Another necessary and initially negative change that comes into force in January next year will be the new IFRS 15 accounting standard that requires all companies to recognise revenues once a customer obtains control over the specific goods – meaning I suppose once these are delivered to the customer or that the customer assumes control over them.
While most companies operate such policies automatically, due to the nature of their business and revenue and profit benefits being immediate as opposed to being protracted through the lifetime, as in the case of an aero engine lifecycle for instance, Rolls-Royce has long had a policy of accounting for revenue through the long product lifetime. The company had warned last year that while the ‘net present value’ of the business would not change, IFRS 15 would initially have a negative impact on reporting and so it will.
In detail, the change in accounting practice is an attempt by the International Accounting Standards Board to make it more difficult for firms to accelerate or delay revenues. In the case of Rolls-Royce however the reality behind the change is that while the company might typically produce a loss on the manufacture and sale of a new large commercial aero engine it produced, it would later profit through many years of MRO (Maintenance, Repair and Overhaul) activity. The new accounting standard will make reporting of figures more actual and transparent and forces the company to recognise the manufacturing loss immediately as opposed to compensating for this by taking in MRO service based revenue that it has hitherto done through its ‘Total Care’ programme for airline customers.
While the new reporting standard will make it easier for analysts to view the company it means that profitability in terms of how it is reported could be hurt for several years through the period of transition impact. Eventually, when the transition period which may be presumed for the purposes of this exercise to be through the first one-third period of an engine lifecycle before MRO activity increases, not only will profit/loss visibility have greater clarity but profits should increase incrementally. That position however may be some years off yet. Nevertheless, it is important to remember that this is a long term business in which profitability comes primarily through incremental revenue – in other words through the final two thirds of an aero engine lifecycle. The ends justify the means and eventually investors should be better off for the change in accounting standards.
I have tried in the above comments to be open and frank about the difficulties the company faces. I am as disappointed as the rest and yet I remain optimistic that the objectives Warren East has set will all be achieved and that Rolls-Royce will prosper as a result. A significant amount of time will be required before all the objectives are met and yet somehow, even though I am well aware that the road ahead will have more than a few bumps, I have no doubts at all about the ability of management to achieve what they have set out to do.
I will leave the last word to Warren East who said in the statement today “As I set out in November last year, it is now time to look further ahead. With my new team in place, our focus is turning the Group’s long term goals. Over the next few months we will conclude our review of strengths and investment opportunities and set out an appropriate vision for the business and the best way we can deliver sustainable shareholder value”.

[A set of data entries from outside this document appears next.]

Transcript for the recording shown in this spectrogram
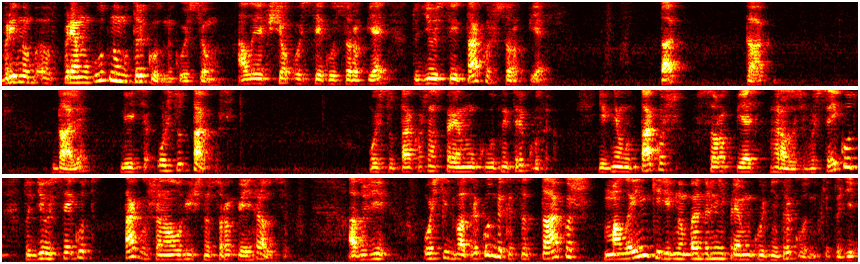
в, рівно, в прямокутному трикутнику, ось цьому. Але якщо ось цей кут 45, тоді ось цей також 45. Так? Так. Далі. Дивіться, ось тут також. Ось тут також у нас прямокутний трикутник. І в ньому також 45 градусів. Ось цей кут, тоді ось цей кут також аналогічно 45 градусів. А тоді ось ці два трикутники це також маленькі рівнобедрені прямокутні трикутники. Тоді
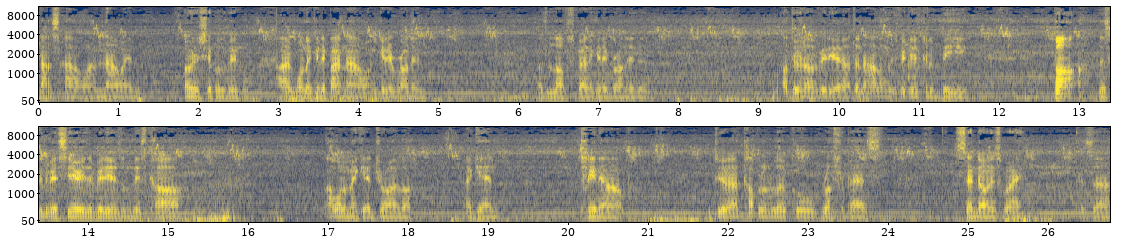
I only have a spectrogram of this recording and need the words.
that's how I'm now in ownership of the vehicle. I want to get it back now and get it running. I'd love to be able to get it running, and I'll do another video. I don't know how long this video is going to be, but there's going to be a series of videos on this car. I want to make it a driver again, clean it up, do a couple of local rust repairs, send it on its way because uh,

CHW (London – 14th February 2017)
Howard Wheeldon FRAeS
Wheeldon Strategic Advisory Ltd,
M: +44 7710 779785